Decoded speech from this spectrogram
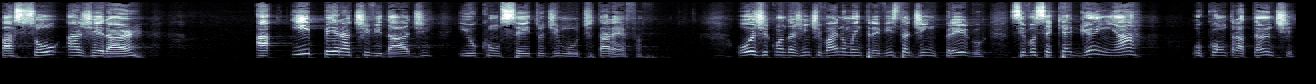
passou a gerar a hiperatividade e o conceito de multitarefa. Hoje, quando a gente vai numa entrevista de emprego, se você quer ganhar o contratante,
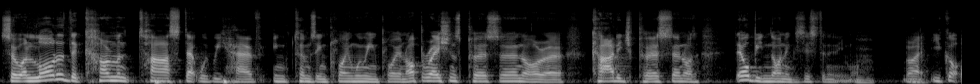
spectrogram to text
So a lot of the current tasks that we have in terms of employing, when we employ an operations person or a cartage person, or they'll be non-existent anymore. Mm. Right, mm. you've got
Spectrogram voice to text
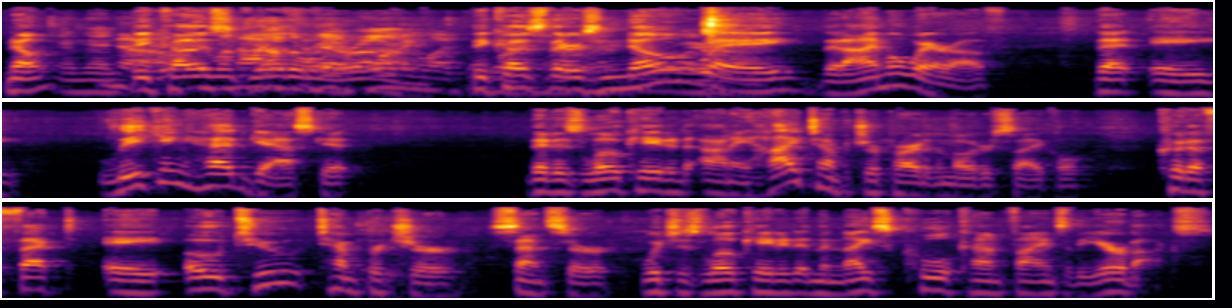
No, and then No, Because- it went not the other way that around. warning light- because there's no right, right. way that I'm aware of that a leaking head gasket that is located on a high temperature part of the motorcycle could affect a O2 temperature sensor which is located in the nice cool confines of the airbox.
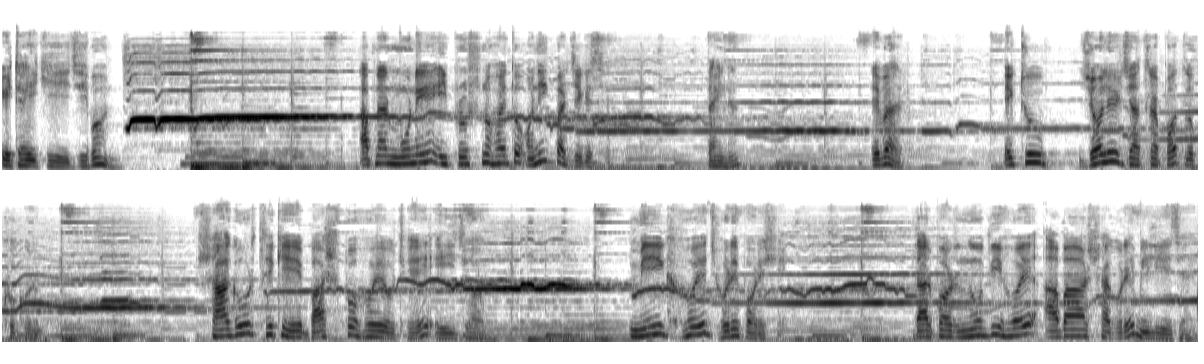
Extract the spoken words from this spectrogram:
এটাই কি জীবন? আপনার মনে এই প্রশ্ন হয়তো অনেকবার জেগেছে, তাই না? এবার একটু জলের যাত্রাপথ লক্ষ্য করুন। সাগর থেকে বাষ্প হয়ে ওঠে এই জল। মেঘ হয়ে ঝরে পড়ে সে। তারপর নদী হয়ে আবার সাগরে মিলিয়ে যায়।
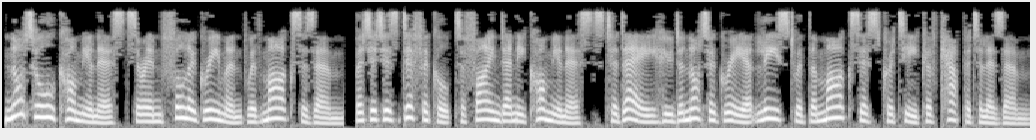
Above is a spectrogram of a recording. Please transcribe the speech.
Not all communists are in full agreement with Marxism, but it is difficult to find any communists today who do not agree at least with the Marxist critique of capitalism.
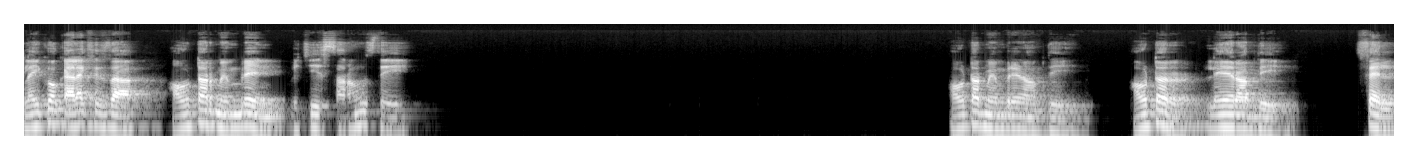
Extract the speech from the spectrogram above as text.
Glycocalyx is the outer membrane which is surrounds the outer membrane of the outer layer of the cell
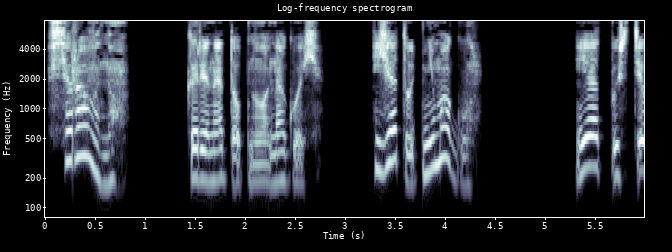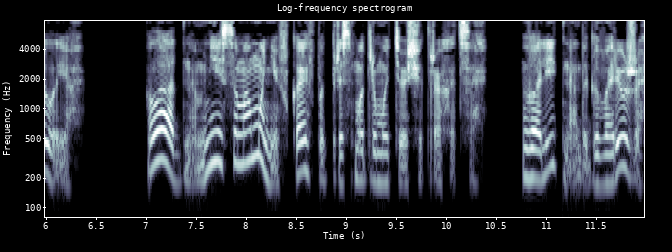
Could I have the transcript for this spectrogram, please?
Все равно. Корене топнула ногой. Я тут не могу. Я отпустил ее. Ладно, мне и самому не в кайф под присмотром у тещи трахаться. Валить надо, говорю же.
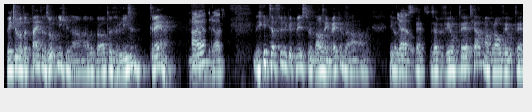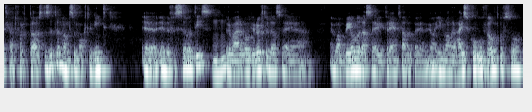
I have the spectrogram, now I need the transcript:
Weet je wat de Titans ook niet gedaan hadden buiten verliezen? Trainen. Ah, ja, ja, inderdaad. Nee, dat vind ik het meest verbazingwekkende aan. Heel ja. wedstrijd. Ze hebben veel tijd gehad, maar vooral veel tijd gehad voor thuis te zitten, want ze mochten niet uh, in de facilities. Mm -hmm. Er waren wel geruchten dat zij, uh, en wat beelden dat zij getraind hadden bij ja, een of ander high school veld of zo,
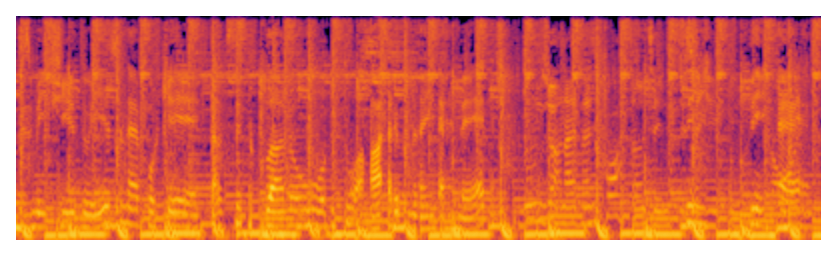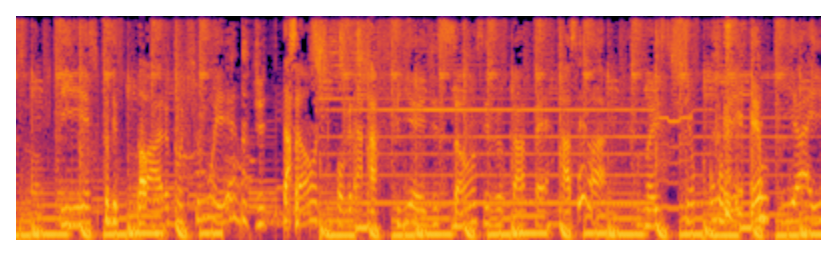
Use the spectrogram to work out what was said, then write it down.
desmentindo isso, né? Porque tá circulando um obituário na internet. Um dos jornais mais importantes aí, notícia Sim, sim, é. E esse obituário continha um erro de tipografia, edição, viu café, sei lá. Mas tinha um erro. E aí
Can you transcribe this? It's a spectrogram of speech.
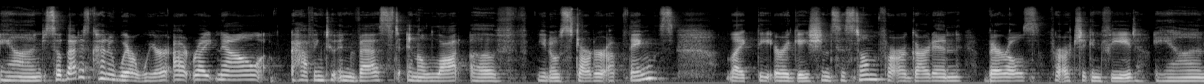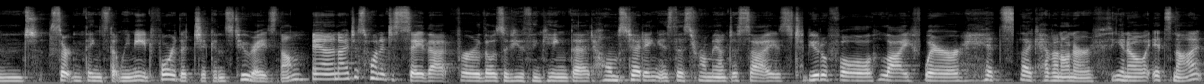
And so that is kind of where we're at right now, having to invest in a lot of, you know, starter up things like the irrigation system for our garden, barrels for our chicken feed, and certain things that we need for the chickens to raise them. And I just wanted to say that for those of you thinking that homesteading is this romanticized, beautiful life where it's like heaven on earth, you know, it's not.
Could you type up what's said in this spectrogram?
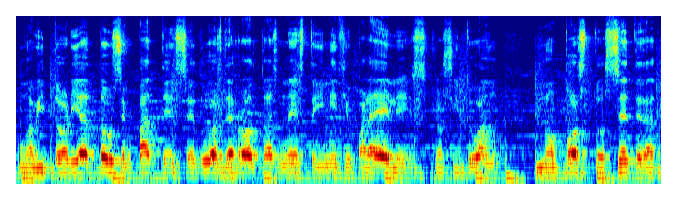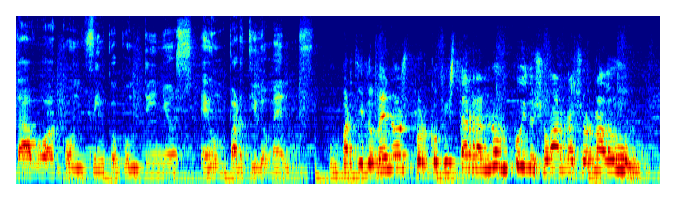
Unha vitoria, dous empates e dúas derrotas neste inicio para eles, que os sitúan no posto 7 da táboa con 5 puntiños e un partido menos. Un partido menos porque o Fisterra non puido xogar na xornada 1,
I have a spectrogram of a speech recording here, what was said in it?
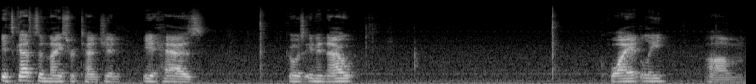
it's got some nice retention. It has goes in and out quietly. Um,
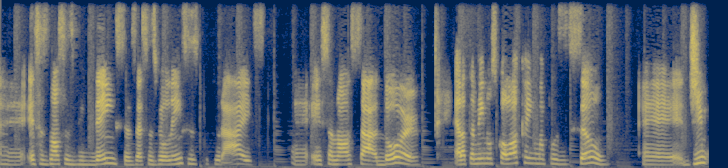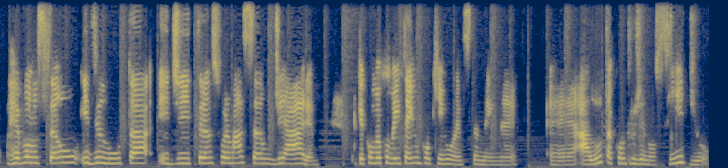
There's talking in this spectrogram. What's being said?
é, essas nossas vivências, essas violências estruturais, é, essa nossa dor, ela também nos coloca em uma posição é, de revolução e de luta e de transformação diária. Porque, como eu comentei um pouquinho antes também, né? É, a luta contra o genocídio,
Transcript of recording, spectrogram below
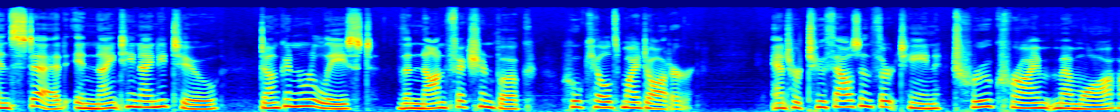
Instead, in 1992, Duncan released the nonfiction book Who Killed My Daughter and her 2013 true crime memoir,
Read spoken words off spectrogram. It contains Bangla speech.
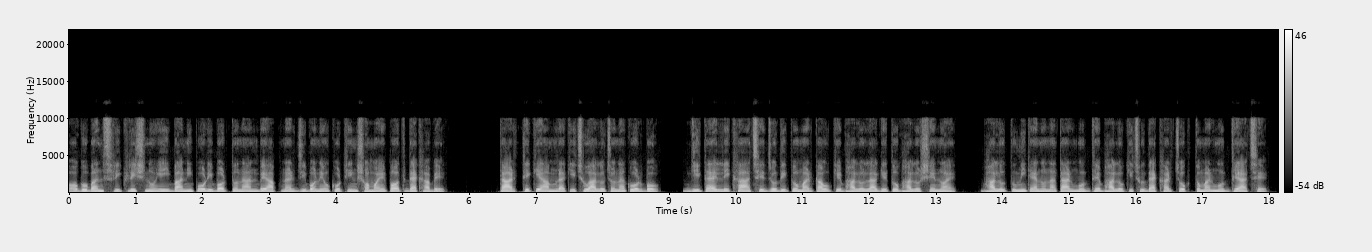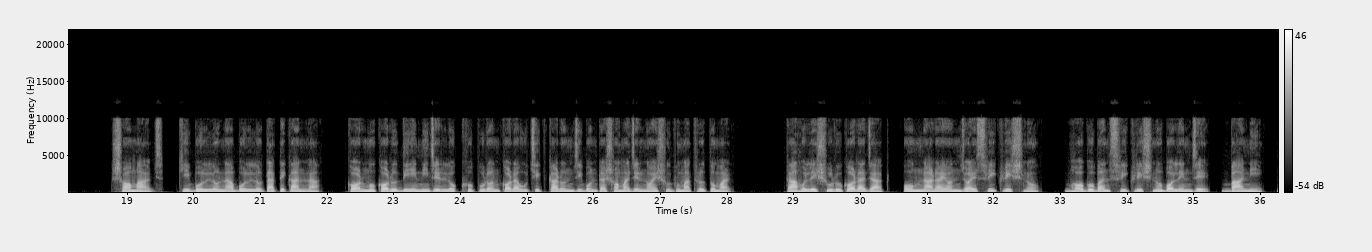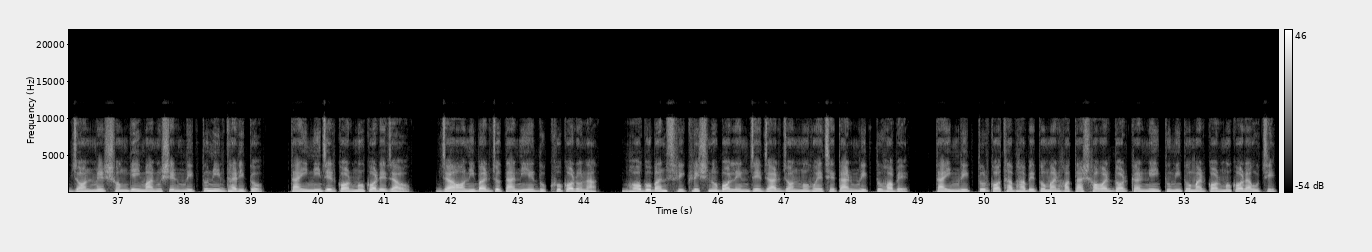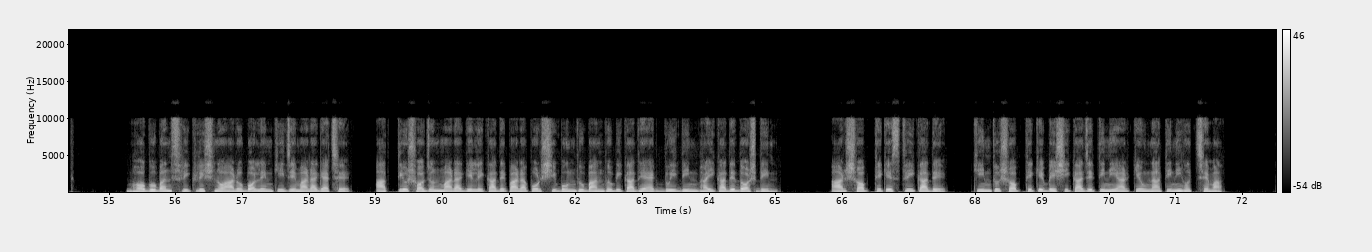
ভগবান শ্রীকৃষ্ণ এই বাণী পরিবর্তন আনবে আপনার জীবনেও কঠিন সময়ে পথ দেখাবে। তার থেকে আমরা কিছু আলোচনা করব। গীতায় লেখা আছে, যদি তোমার কাউকে ভালো লাগে তো ভালো সে নয়। ভালো তুমি কেননা তার মধ্যে ভালো কিছু দেখার চোখ তোমার মধ্যে আছে। সমাজ, কি বলল না বলল তাতে কান্না। কর্ম কর দিয়ে নিজের লক্ষ্য পূরণ করা উচিত, কারণ জীবনটা সমাজের নয়, শুধুমাত্র তোমার। তাহলে শুরু করা যাক। ওম নারায়ণ, জয় শ্রীকৃষ্ণ। ভগবান শ্রীকৃষ্ণ বলেন যে, বাণী, জন্মের সঙ্গেই মানুষের মৃত্যু নির্ধারিত। তাই নিজের কর্ম করে যাও। যা অনিবার্য তা নিয়ে দুঃখ করো না। ভগবান শ্রীকৃষ্ণ বলেন যে, যার জন্ম হয়েছে তার মৃত্যু হবে। তাই মৃত্যুর কথা ভাবে তোমার হতাশ হওয়ার দরকার নেই, তুমি তোমার কর্ম করা উচিত। ভগবান শ্রীকৃষ্ণ আরও বলেন কি যে, মারা গেছে। আত্মীয় স্বজন মারা গেলে কাঁধে পাড়া পড়শি বন্ধু বান্ধবী কাঁধে এক দুই দিন, ভাই কাঁধে দশ দিন। আর সব থেকে স্ত্রী কাঁদে। কিন্তু সব থেকে বেশি কাজে তিনি আর কেউ না, তিনি হচ্ছে মা।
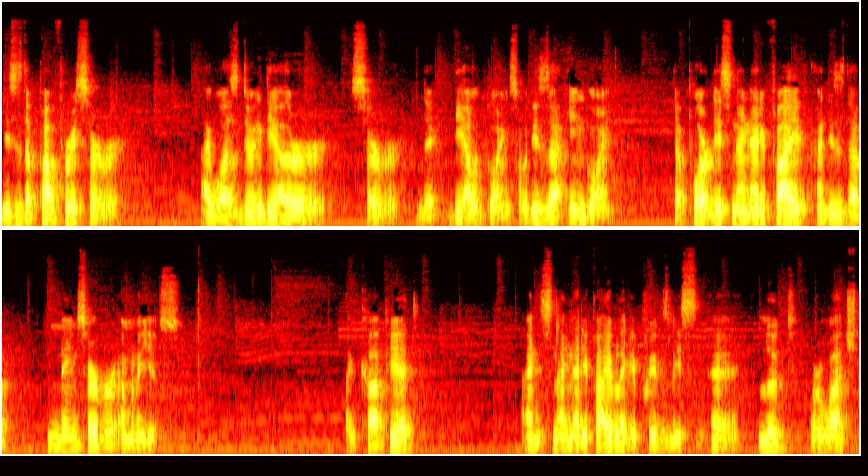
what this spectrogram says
This is the POP3 server. I was doing the other server, the, the outgoing. So this is the ingoing. The port is 995 and this is the name server I'm going to use. I copy it and it's 995 like I previously uh, looked or watched.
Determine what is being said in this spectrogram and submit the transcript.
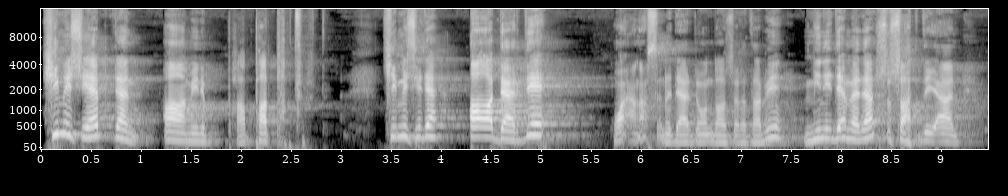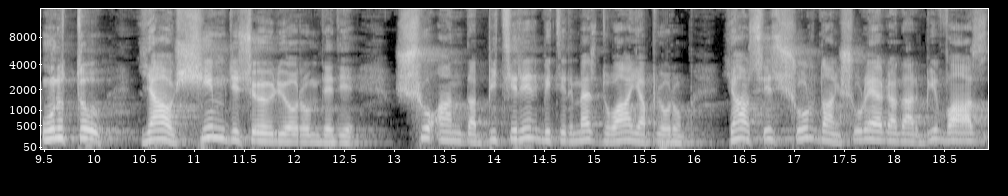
Kimisi hepten amini patlatırdı. Kimisi de a derdi, vay anasını derdi ondan sonra tabii. Mini demeden susardı yani. Unuttu. Ya şimdi söylüyorum dedi. Şu anda bitirir bitirmez dua yapıyorum. Ya siz şuradan şuraya kadar bir vaaz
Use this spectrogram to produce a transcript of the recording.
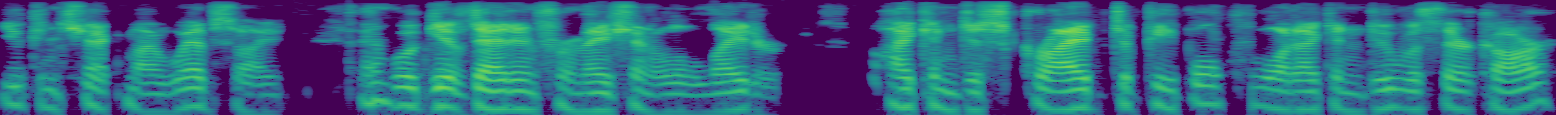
you can check my website and we'll give that information a little later. I can describe to people what I can do with their car.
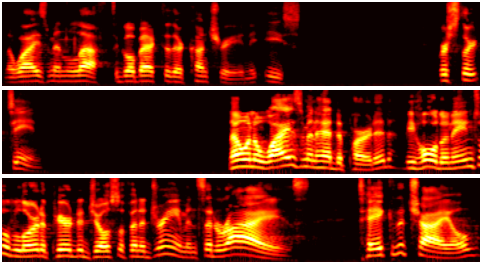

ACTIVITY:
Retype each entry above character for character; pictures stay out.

COMPLETED EXERCISE:
Decoded speech from this spectrogram
passou a gerar a hiperatividade e o conceito de multitarefa. Hoje, quando a gente vai numa entrevista de emprego, se você quer ganhar o contratante,
spectrogram to text
So a lot of the current tasks that we have in terms of employing, when we employ an operations person or a cartage person, or they'll be non-existent anymore. Mm. Right, mm. you've got
Spectrogram voice to text
No, and then No, Because- it went not the other way that around. warning light- because there's no right, right. way that I'm aware of that a leaking head gasket that is located on a high temperature part of the motorcycle could affect a O2 temperature sensor which is located in the nice cool confines of the airbox.
Extract the spoken words from this spectrogram:
এটাই কি জীবন? আপনার মনে এই প্রশ্ন হয়তো অনেকবার জেগেছে, তাই না? এবার একটু জলের যাত্রাপথ লক্ষ্য করুন। সাগর থেকে বাষ্প হয়ে ওঠে এই জল। মেঘ হয়ে ঝরে পড়ে সে। তারপর নদী হয়ে আবার সাগরে মিলিয়ে যায়।
Above is a spectrogram of a recording. Please transcribe the speech.
Not all communists are in full agreement with Marxism, but it is difficult to find any communists today who do not agree at least with the Marxist critique of capitalism.
Extract the speech from the spectrogram above as text.
Glycocalyx is the outer membrane which is surrounds the outer membrane of the outer layer of the cell
Could I have the transcript for this spectrogram, please?
Все равно. Корене топнула ногой. Я тут не могу. Я отпустил ее. Ладно, мне и самому не в кайф под присмотром у тещи трахаться. Валить надо, говорю же.
I have the spectrogram, now I need the transcript:
Weet je wat de Titans ook niet gedaan hadden buiten verliezen? Trainen. Ah, ja, ja, inderdaad. Nee, dat vind ik het meest verbazingwekkende aan. Heel ja. wedstrijd. Ze hebben veel tijd gehad, maar vooral veel tijd gehad voor thuis te zitten, want ze mochten niet uh, in de facilities. Mm -hmm. Er waren wel geruchten dat zij, uh, en wat beelden dat zij getraind hadden bij ja, een of ander high school veld of zo,
Use the spectrogram to work out what was said, then write it down.
desmentindo isso, né? Porque tá circulando um obituário na internet. Um dos jornais mais importantes aí, notícia Sim, sim, é. E esse obituário continha um erro de tipografia, edição, viu café, sei lá. Mas tinha um erro. E aí
Can you transcribe this? It's a spectrogram of speech.
And so that is kind of where we're at right now, having to invest in a lot of, you know, starter up things like the irrigation system for our garden, barrels for our chicken feed, and certain things that we need for the chickens to raise them. And I just wanted to say that for those of you thinking that homesteading is this romanticized, beautiful life where it's like heaven on earth, you know, it's not.
Could you type up what's said in this spectrogram?
Unha vitoria, dous empates e dúas derrotas neste inicio para eles, que os sitúan no posto 7 da táboa con 5 puntiños e un partido menos. Un partido menos porque o Fisterra non puido xogar na xornada 1,
I have a spectrogram of a speech recording here, what was said in it?
it's got some nice retention. It has goes in and out quietly. Um,
There's talking in this spectrogram. What's being said?
é, essas nossas vivências, essas violências estruturais, é, essa nossa dor, ela também nos coloca em uma posição é, de revolução e de luta e de transformação diária. Porque, como eu comentei um pouquinho antes também, né? É, a luta contra o genocídio,
Transcript of recording, spectrogram below
Instead, in 1992, Duncan released the nonfiction book Who Killed My Daughter and her 2013 true crime memoir,
Read spoken words off spectrogram. It contains Bangla speech.
ভগবান শ্রীকৃষ্ণ এই বাণী পরিবর্তন আনবে আপনার জীবনেও কঠিন সময়ে পথ দেখাবে। তার থেকে আমরা কিছু আলোচনা করব। গীতায় লেখা আছে, যদি তোমার কাউকে ভালো লাগে তো ভালো সে নয়। ভালো তুমি কেননা তার মধ্যে ভালো কিছু দেখার চোখ তোমার মধ্যে আছে। সমাজ, কি বলল না বলল তাতে কান্না। কর্ম কর দিয়ে নিজের লক্ষ্য পূরণ করা উচিত, কারণ জীবনটা সমাজের নয়, শুধুমাত্র তোমার। তাহলে শুরু করা যাক। ওম নারায়ণ, জয় শ্রীকৃষ্ণ। ভগবান শ্রীকৃষ্ণ বলেন যে, বাণী, জন্মের সঙ্গেই মানুষের মৃত্যু নির্ধারিত। তাই নিজের কর্ম করে যাও। যা অনিবার্য তা নিয়ে দুঃখ করো না। ভগবান শ্রীকৃষ্ণ বলেন যে, যার জন্ম হয়েছে তার মৃত্যু হবে। তাই মৃত্যুর কথা ভাবে তোমার হতাশ হওয়ার দরকার নেই, তুমি তোমার কর্ম করা উচিত। ভগবান শ্রীকৃষ্ণ আরও বলেন কি যে, মারা গেছে। আত্মীয় স্বজন মারা গেলে কাঁধে পাড়া পড়শি বন্ধু বান্ধবী কাঁধে এক দুই দিন, ভাই কাঁধে দশ দিন। আর সব থেকে স্ত্রী কাঁদে। কিন্তু সব থেকে বেশি কাজে তিনি আর কেউ না, তিনি হচ্ছে মা।
what this spectrogram says
This is the POP3 server. I was doing the other server, the, the outgoing. So this is the ingoing. The port is 995 and this is the name server I'm going to use. I copy it and it's 995 like I previously uh, looked or watched.
Determine what is being said in this spectrogram and submit the transcript.
Kimisi hepten amini patlatırdı. Kimisi de a derdi, vay anasını derdi ondan sonra tabii. Mini demeden susardı yani. Unuttu. Ya şimdi söylüyorum dedi. Şu anda bitirir bitirmez dua yapıyorum. Ya siz şuradan şuraya kadar bir vaaz
Use this spectrogram to produce a transcript of the recording.
you can check my website and we'll give that information a little later. I can describe to people what I can do with their car.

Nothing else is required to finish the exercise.